Stobart Air u-turn sees welcome return to Shannon

Stobart Air u-turn sees welcome return to Shannon


Welcome news for Shannon to see Stobart Air recommence Birmingham route – Photo: © Pat Flynn 2015

Stobart Air has made a dramatic u-turn and confirmed plans to return to Shannon Airport just eleven weeks after it axed it’s entire operation there.

The airline has confirmed plans to recommence a six times weekly service to Birmingham from June 18th but will not base any aircraft at Shannon.

Stobart Air, which operates the Aer Lingus Regional brand, ceased operations at Shannon on January 5th stating that the airport “does not fit with our current strategic plan at this time.”

When the Aer Lingus franchise partner closed it’s Shannon base, a total of 20 weekly flights to Birmingham, Bristol and Edinburgh were lost.

The company has now said: “Closing the base enabled us to consolidate our costs, and thereby look at Shannon from a different perspective. Now, it can work both for Shannon and our wider network.”

It’s known that Shannon Airport management had been working hard to see the routes reopened and at the weekend there was speculation that an agreement had been reached with Stobart.

Photo: © Pat Flynn 2015
Stobart Air will fly six times weekly to Birmingham from June – Photo: © Pat Flynn 2015

Last night, Stobart Air confirmed that it will recommence its Shannon to Birmingham service beginning Tuesday 18 June next. An official announcement is expected later today (Tuesday).

The airline’s Head of Revenue Management Ronan Whitty said: “Aer Lingus Regional announced last January that, following a review of its route network and costs, it would no longer operate a full-time base at Shannon.”  
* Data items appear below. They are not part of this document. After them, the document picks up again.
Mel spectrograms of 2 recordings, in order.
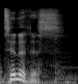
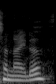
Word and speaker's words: tinnitus: do you pronounce tinnitus tinnitus you can say it all you want that's not the correct way to pronounce it tinnitus you don't want to stress on the first syllable the t syllable tinnitus but um also you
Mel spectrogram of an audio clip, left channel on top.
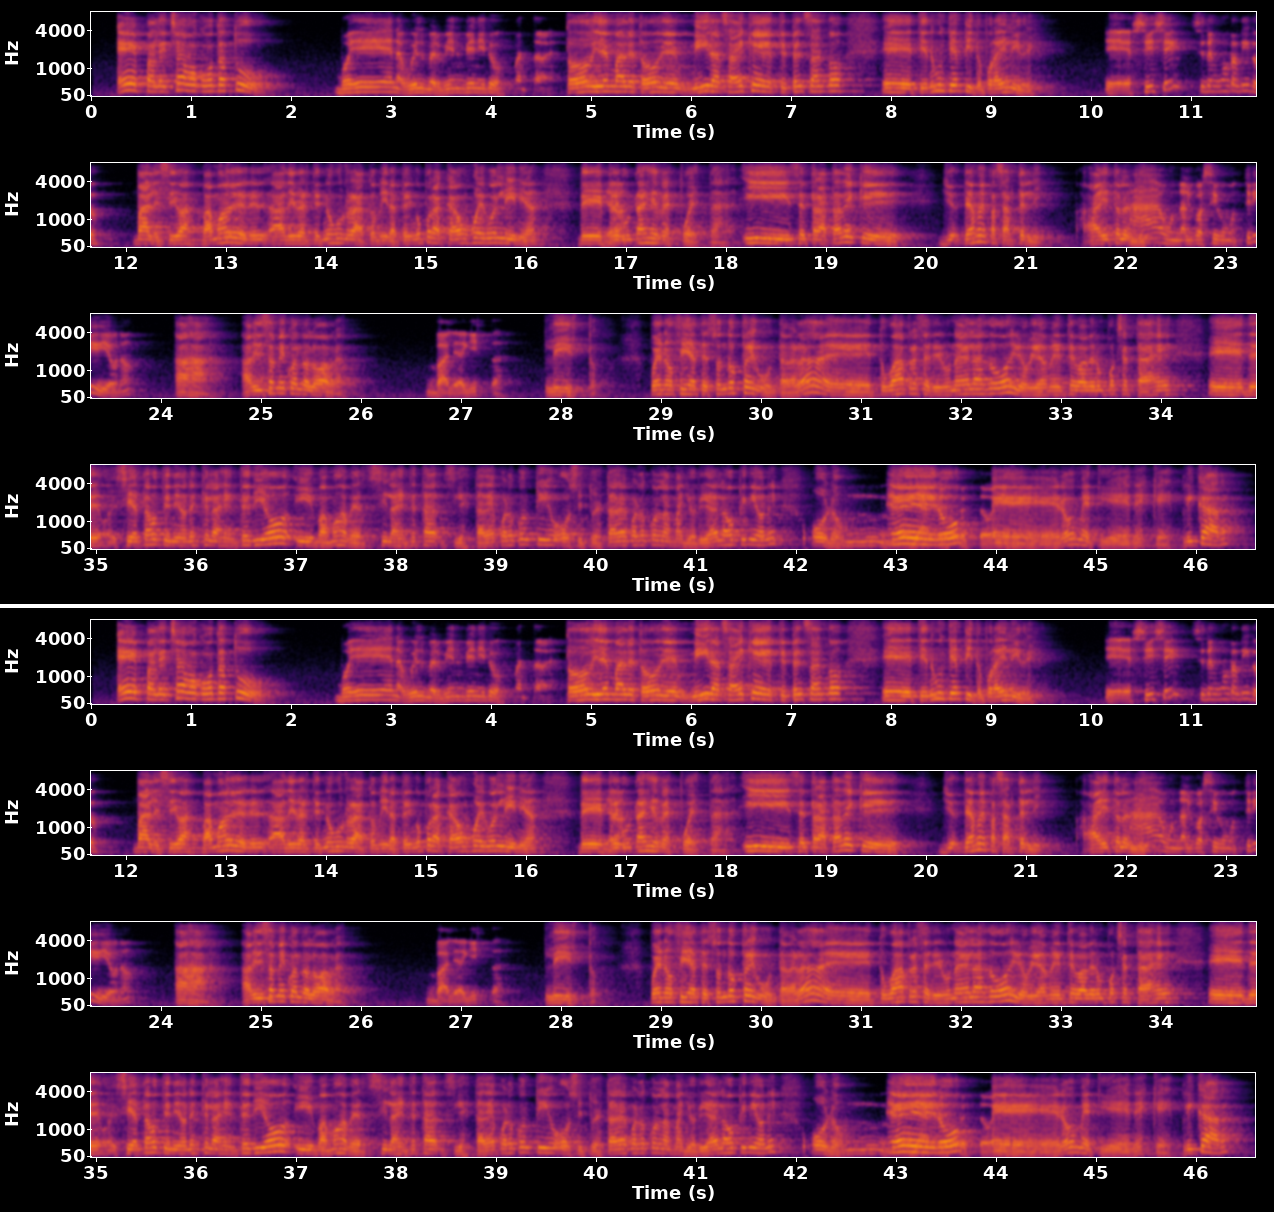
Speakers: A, on the right; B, on the left.
A: Épale, chamo, ¿cómo estás tú?
B: Buena, Wilmer, bien, bien, ¿y tú? Cuéntame.
A: Todo bien, vale, todo bien. Mira, ¿sabes qué? Estoy pensando, eh, tienes un tiempito por ahí libre.
B: Eh, sí, sí, sí tengo un ratito.
A: Vale, sí va, vamos
B: Dime.
A: a, diver- a divertirnos un rato. Mira, tengo por acá un juego en línea de
B: ¿Ya?
A: preguntas y respuestas. Y se trata de que, yo, déjame pasarte el link. Ahí te lo
B: Ah,
A: envío.
B: un algo así como un trivia, ¿o ¿no?
A: Ajá, avísame cuando lo abra.
B: Vale, aquí está.
A: Listo. Bueno, fíjate, son dos preguntas, ¿verdad? Eh, tú vas a preferir una de las dos y obviamente va a haber un porcentaje eh, de ciertas opiniones que la gente dio y vamos a ver si la gente está, si está de acuerdo contigo o si tú estás de acuerdo con la mayoría de las opiniones o no.
B: Mm,
A: Pero,
B: ya, perfecto, buenísimo.
A: pero me tienes que explicar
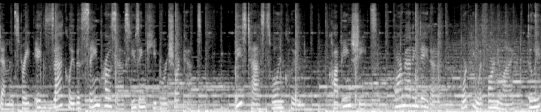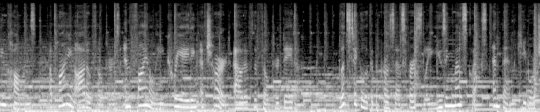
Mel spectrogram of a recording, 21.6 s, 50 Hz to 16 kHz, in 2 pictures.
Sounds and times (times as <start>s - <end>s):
Speech: 0.0s - 4.0s, 4.7s - 16.8s, 17.6s - 21.6s
Music: 0.0s - 21.6s.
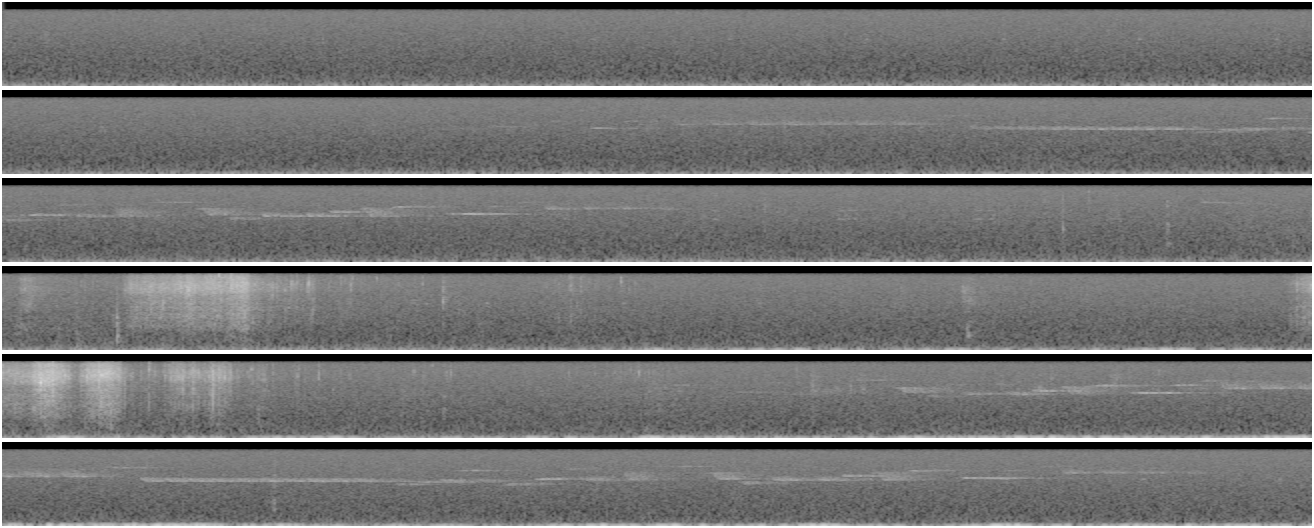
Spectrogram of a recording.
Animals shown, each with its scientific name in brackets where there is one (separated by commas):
Winter Wren (Troglodytes hiemalis)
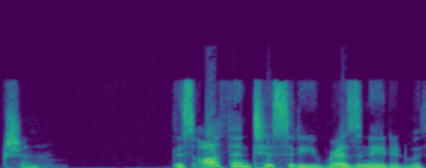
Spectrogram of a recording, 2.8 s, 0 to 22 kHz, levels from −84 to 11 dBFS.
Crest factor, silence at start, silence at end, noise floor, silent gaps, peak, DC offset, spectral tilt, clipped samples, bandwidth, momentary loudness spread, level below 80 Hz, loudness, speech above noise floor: 14 dB; 0 s; 0 s; -63 dBFS; none; 0 dBFS; under 0.1%; -4.5 dB/octave; under 0.1%; 12 kHz; 12 LU; -38 dBFS; -12 LUFS; 51 dB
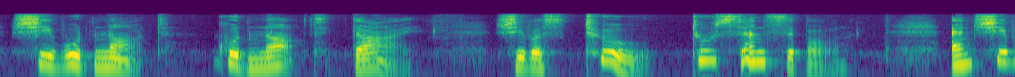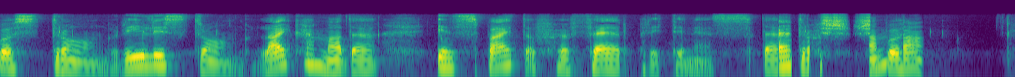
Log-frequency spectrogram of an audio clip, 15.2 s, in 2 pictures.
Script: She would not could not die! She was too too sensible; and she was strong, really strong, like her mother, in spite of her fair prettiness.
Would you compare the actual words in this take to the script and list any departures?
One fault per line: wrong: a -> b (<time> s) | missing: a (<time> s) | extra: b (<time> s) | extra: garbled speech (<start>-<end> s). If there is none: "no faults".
extra: garbled speech (13.3-14.5 s)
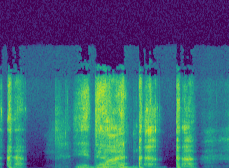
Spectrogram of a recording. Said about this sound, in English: Sorry. I don't know if you could. I don't know if you could hear me over my cough.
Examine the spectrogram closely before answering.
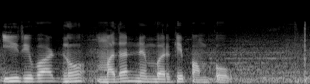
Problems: constant background noise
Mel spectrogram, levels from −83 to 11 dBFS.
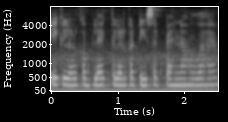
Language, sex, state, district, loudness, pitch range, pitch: Hindi, female, Bihar, Katihar, -18 LUFS, 225-235 Hz, 230 Hz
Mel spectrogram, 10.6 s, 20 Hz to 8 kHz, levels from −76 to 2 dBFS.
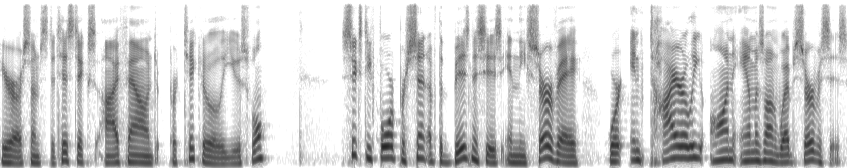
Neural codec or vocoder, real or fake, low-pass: none; real; 7.2 kHz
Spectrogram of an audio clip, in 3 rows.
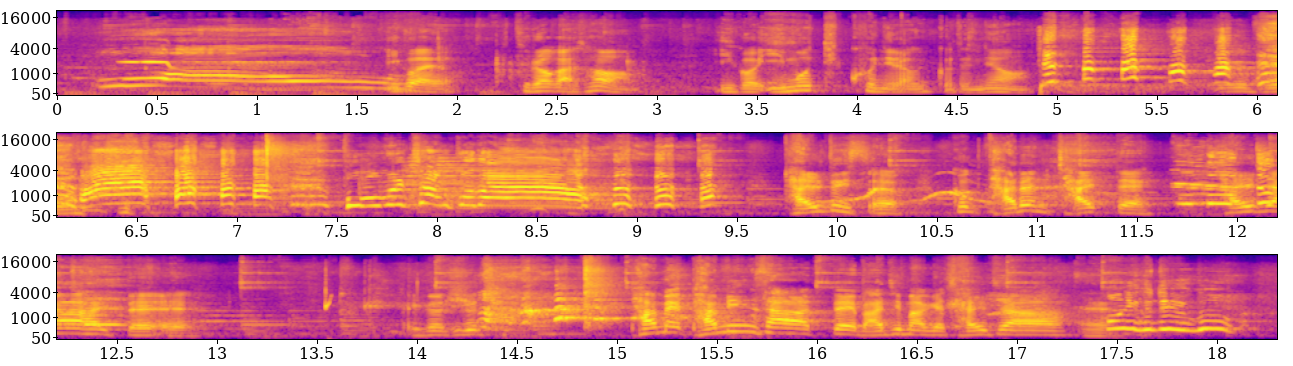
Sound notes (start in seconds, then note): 5.0 immediately burst out laughing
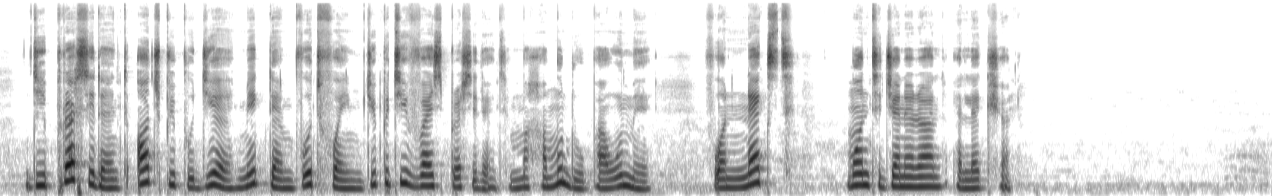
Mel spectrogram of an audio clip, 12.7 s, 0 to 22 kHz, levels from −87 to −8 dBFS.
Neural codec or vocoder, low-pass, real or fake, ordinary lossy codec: none; none; real; none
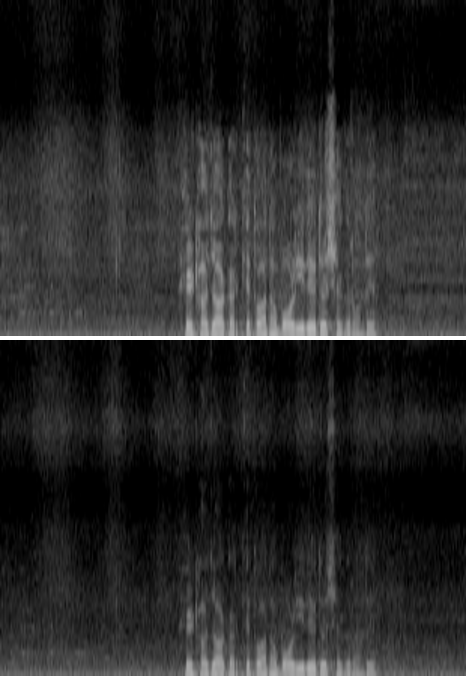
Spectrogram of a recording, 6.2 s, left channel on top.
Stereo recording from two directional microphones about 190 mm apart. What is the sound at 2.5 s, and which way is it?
Speech, 5° right (ahead or behind).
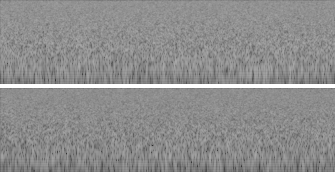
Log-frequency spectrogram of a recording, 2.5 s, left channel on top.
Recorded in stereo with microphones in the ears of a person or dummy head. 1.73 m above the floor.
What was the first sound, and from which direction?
Only background noise.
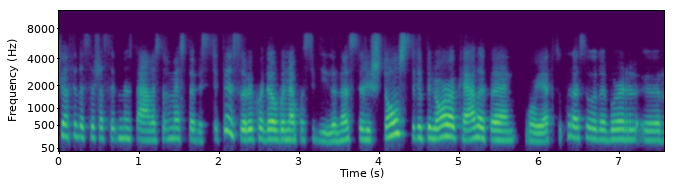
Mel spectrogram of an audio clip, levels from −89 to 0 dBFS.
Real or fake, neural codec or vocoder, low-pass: fake; codec, 16 kHz, 0.5 kbps, FunCodec, trained on Chinese and English, 25 frames a second; 7.2 kHz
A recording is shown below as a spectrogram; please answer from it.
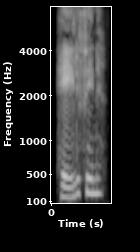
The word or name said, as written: halefinne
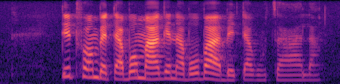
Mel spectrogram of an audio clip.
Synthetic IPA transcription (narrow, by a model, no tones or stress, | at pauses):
tʼit͡fʰɔmbʱɛtʼaɓɔmak̬ɛnaɓɔɓaɓɛtʼak̬ud̥z̥ʱaːla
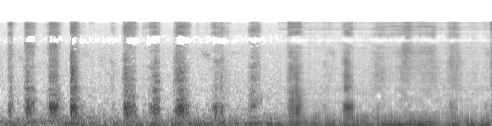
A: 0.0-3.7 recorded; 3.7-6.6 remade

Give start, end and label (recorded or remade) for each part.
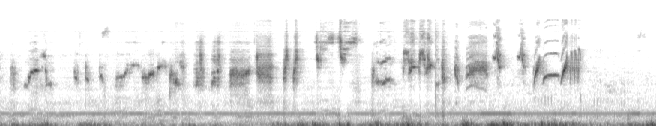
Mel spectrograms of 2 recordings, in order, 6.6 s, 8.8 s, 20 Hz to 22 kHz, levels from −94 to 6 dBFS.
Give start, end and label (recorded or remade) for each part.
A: 0.0-6.0 remade; 6.0-8.8 recorded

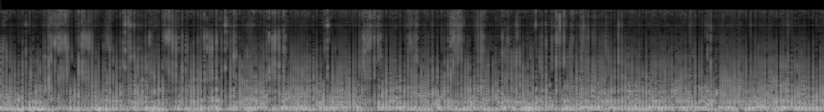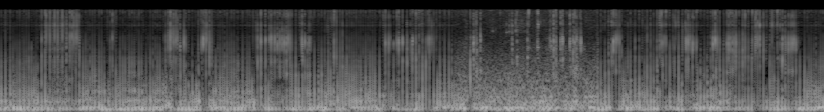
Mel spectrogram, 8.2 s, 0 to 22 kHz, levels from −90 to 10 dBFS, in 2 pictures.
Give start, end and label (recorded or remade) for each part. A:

“The January decision means the airline can now operate competitively at Shannon. The original decision to cease operations at Shannon Airport was a difficult but necessary one. The high cost of having aircraft based full-time at the airport made it more difficult to generate the necessary returns from our Shannon routes,” he said.

‘The passenger demand is there and together with our colleagues at Shannon and Birmingham Airports we will make a major push to mobilise a positive passenger response on this new route’, Mr Whitty added.

Shannon Group plc Chief Commercial Officer Andrew Murphy said: “We are very pleased to welcome back Stobart Air on this route. This is testament to the demand for services between Shannon and Birmingham and we look forward to working with Stobart and ensuring passengers flying to and from Shannon on this route get the best possible airport experience.”

“This announcement is really positive news for Shannon and our passengers,” Mr Murphy added.

The airline is also expected to deploy one of it’s new ATR-72-600 series turbo-prop aircraft on the route.

Fine Gael Clare TD and Chairman of the Oireachtas Committee on Foreign Affairs and Trade, Pat Breen, said the decision is a vote of confidence in the airport’s future.

“This is very good news for business and tourism in the Shannon region. It confirms Shannon’s position as an international transport hub and speaks volumes of the airport’s potential to continue to grow.

“Connectivity for Shannon Airport is extremely important and must be prioritised. Shannon Airport provides huge opportunity for economic growth and further development of our tourism offering. It also strengthens Shannon’s case as cross channel transatlantic hub for the UK particularly given the availability of US pre –clearance facilities making the Airport an attractive proposition in the event of any IAG takeover of Aer Lingus.

“Since splitting from the DAA, profit at Shannon Airport jumped by 34 per cent, while traffic was up 17 per cent. Flights between Shannon and UK destinations like Birmingham and Edinburgh were a loss for people of the region so it is a great achievement to have these routes restored,” added Deputy Breen.


  1. What a shame the “airline” didn’t bother to make a “major push” to promote all the services when the base was there. It is interesting that they are using a new ATR-600 aircraft, and yet they could never do that before as “the yield wouldn’t allow for it”